The nation’s oil exports have suffered a setback as an oil pipeline explosion forced the Nigeria Agip Oil Company, a subsidiary of Eni, to close a pipeline feeding the Brass oil export terminal.
Reuters reported on Thursday that the explosion on Monday was caused by vandalism, quoting the Head of the Nigerian Security and Civil Defence Corps in Bayelsa State, Christina Abiakam-Omanu.
“The leakage aftermath of the explosion has been contained,” she was quoted as saying, adding that a suspect had been arrested.
An Eni spokeswoman was quoted as saying on Thursday that the pipeline was in a minor field and flow on the line had been halted for repair work.
She, however, said the incident had a “minimal” impact on production, with the Brass export line still running.
The line transports crude to the Brass oil export terminal, which industry analyst, FGE, said was expected to export around 90,000 barrels per day in February.
There are nine flow stations along a 460-km (290-mile) pipeline that feed the Brass terminal, according to information published by Eni.
In a related development, Wood Mackenzie has said the cost increases and uncertainty in Nigeria’s crucial energy sector could lead to a 35 per cent decline in oil output over 10 years as companies delay investments in key oilfields.
Reuters reported that the company, in findings shared exclusively with it, warned that three deep offshore fields, which would generate more than $2bn a year for the government at peak production, would likely be delayed as companies put their money in regions with better and clearer terms.
“Nigeria is going to enter quite a steep decline in production. In order to keep its revenue up, it needs to develop additional fields,” said Lennert Koch, principal analyst of sub-Saharan Africa upstream with Wood Mackenzie.
Without the three fields, Koch said Nigerian production would drop by 35 per cent within a decade.
Wood Mackenzie projected that the deepwater projects, namely Bonga Southwest Aparo, operated by Shell, and Preowei, operated by Total, would be delayed by two years to 2027 and 2025 respectively, and ExxonMobil’s Owowo by four years to 2029.
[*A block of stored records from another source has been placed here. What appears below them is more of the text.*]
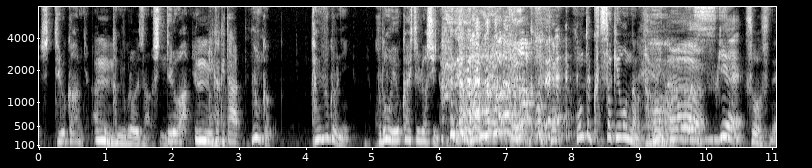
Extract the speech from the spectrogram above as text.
知ってるか？みたいな、うん。紙袋おじさん知ってるわ？みた見かけた。なんか紙袋に子供誘拐してるらしいな。本当に口先女の旅うわすげえ。そうですね。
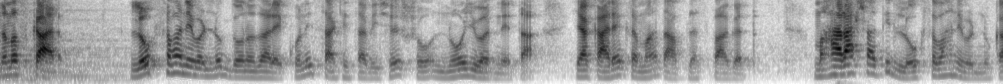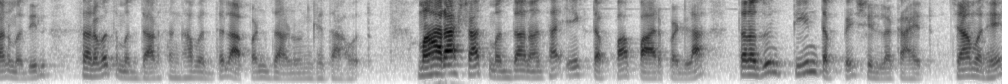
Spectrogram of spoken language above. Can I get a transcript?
नमस्कार. लोकसभा निवडणूक दोन हजार एकोणीससाठीचा विशेष शो नो युअर नेता या कार्यक्रमात आपलं स्वागत. महाराष्ट्रातील लोकसभा निवडणुकांमधील सर्वच मतदारसंघाबद्दल आपण जाणून घेत आहोत. महाराष्ट्रात मतदानाचा एक टप्पा पार पडला तर अजून तीन टप्पे शिल्लक आहेत ज्यामध्ये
According to Reuters, Total said Preowei was under study with a final investment decision scheduled for 2020 or a year later, while Shell’s Nigerian unit said they were in discussion with government and venture partners on “options to ensure the attractiveness of Nigerian deep offshore investments.”